In their book, ‘The Fourth Turning,’ William Strauss and Neil Howe outline a predictive framework for the United States which is well summarized by the Michael Hopf quote:
Unpacking the idea we learn that every 20 – 25 years, as a new generation comes of age (referred to as a ‘Turning’ by the authors), there is a predictable shift in the national zeitgeist. Each Turning has identifiable characteristics rendering the theory ripe for extrapolation. The book, written in the mid-’90s, estimated that we would enter our next Fourth Turning (bad times) around 2008, the previous Fourth Turning kicking off with WWI, roughly 100 years ago.

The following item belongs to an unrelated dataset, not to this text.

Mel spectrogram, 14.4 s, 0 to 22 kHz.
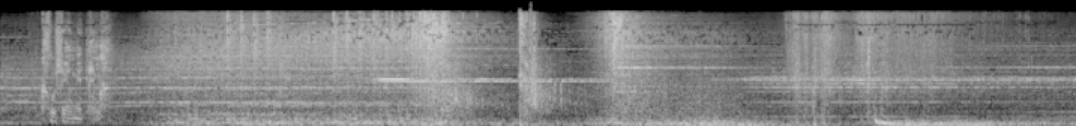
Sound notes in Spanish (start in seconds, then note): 6.9 Disparos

Strauss & Howe go on to describe, in general terms, a large-scale disaster that sets off a dramatic series of events, effectively pushing our society into a generation-long era of significant, irreversible change. To see us through, a ‘grey champion’ emerges as an unlikely and largely unsung hero.

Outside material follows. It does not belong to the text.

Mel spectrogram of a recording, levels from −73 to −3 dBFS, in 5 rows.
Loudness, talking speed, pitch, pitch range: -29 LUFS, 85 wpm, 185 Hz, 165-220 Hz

Was the 2008 mortgage crisis and resulting Great Recession the event that kicked off a 25-year national rebuilding phase? Are we behind schedule and perhaps it is the COVID19 global pandemic? Will history recount Donald Trump or Joe Biden as the grey champion of our time much as Woodrow Wilson was in his? We can’t know for sure at present, but it would certainly be hard to argue that, as a people, we are experiencing anything other than a significant and rapidly changing cultural-political moment.
But let’s walk through the argument together to make sure we are on the same page, starting with the understanding that civilized society is held together by its shared culture, defined as:
Borrowing a biblical allegory, if culture is the language we use to describe and navigate in the direction of our shared future, we are at the Tower of Babel, confused and dispersing. The more fractious the culture, the more prime the society for decay, revolt, and/or takeover. Or as historian Luke Kemp puts it in his 2019 BBC article:
And if scrolling thru twitter comments or tuning into any political commentary isn’t enough to convince you of the eroding culture, take a look at the current state of two of the most influential cultural players in the US, Government and News Media.
And while this moment of cultural decay isn’t entirely unique in history, the wealth, technology, sheer population density, and diversity sure are. Translation: the spectrum of possible outcomes, both constructive and destructive, is measurably wider than in the past. Therefore, we have both more to gain and more to lose than ever before; one might say we are teetering on a precipice of epic proportions.
Staring over the edge and down into the abyss, we can imagine a darkening future where the worst elements of the current moment, enhanced by the greatest weapons, communications, and transportations technologies mankind has ever known, erupt on the scene and swallow us up, ushering in a modern-day dark age. I really don’t like delving into these types of doomsday scenarios as so many other outlets do, but do want to point out that it would not be the situation itself, rather our inability to communicate, compromise, and come together that would ultimately doom us to destruction.
But it doesn’t have to be that way. We could step back from the precipice, turn, and open the gates to the greatest Golden Age that mankind has ever known, fueled by all the same drivers. But what is a Golden Age?
The idea of a Golden Age first appeared in the Five Ages of Man, an 8th-century BCE creation myth composed by the Greek Hesiod, an epic poet the likes of Homer. Hesiod’s vision of the Golden Age – supposedly imparted to him by the Nine Muses while he tended sheep – describes a time when Man was indistinguishable from the Gods. In this age of peace and plenty, there was no suffering, no toil, no death.
I’m not talking about immortality, omnipotence, or any other supernatural phenomenon, but I did grow up hearing that I could achieve anything I put my mind to and I can’t help but wonder what would happen if enough people did that collectively.
So how do we get there from the mess we are in now? Stay tuned for the next article but I’ll leave you with a hint: as you likely have figured out by now, I’m a strong advocate for the Jordan Peterson school of thought, ‘fix yourself, fix the world.’ Put another way, we can’t sit back and expect broken people to fix us, or blind people to lead the way.
Time to lace up our shoes, open our eyes, and get to work on our own Golden Age.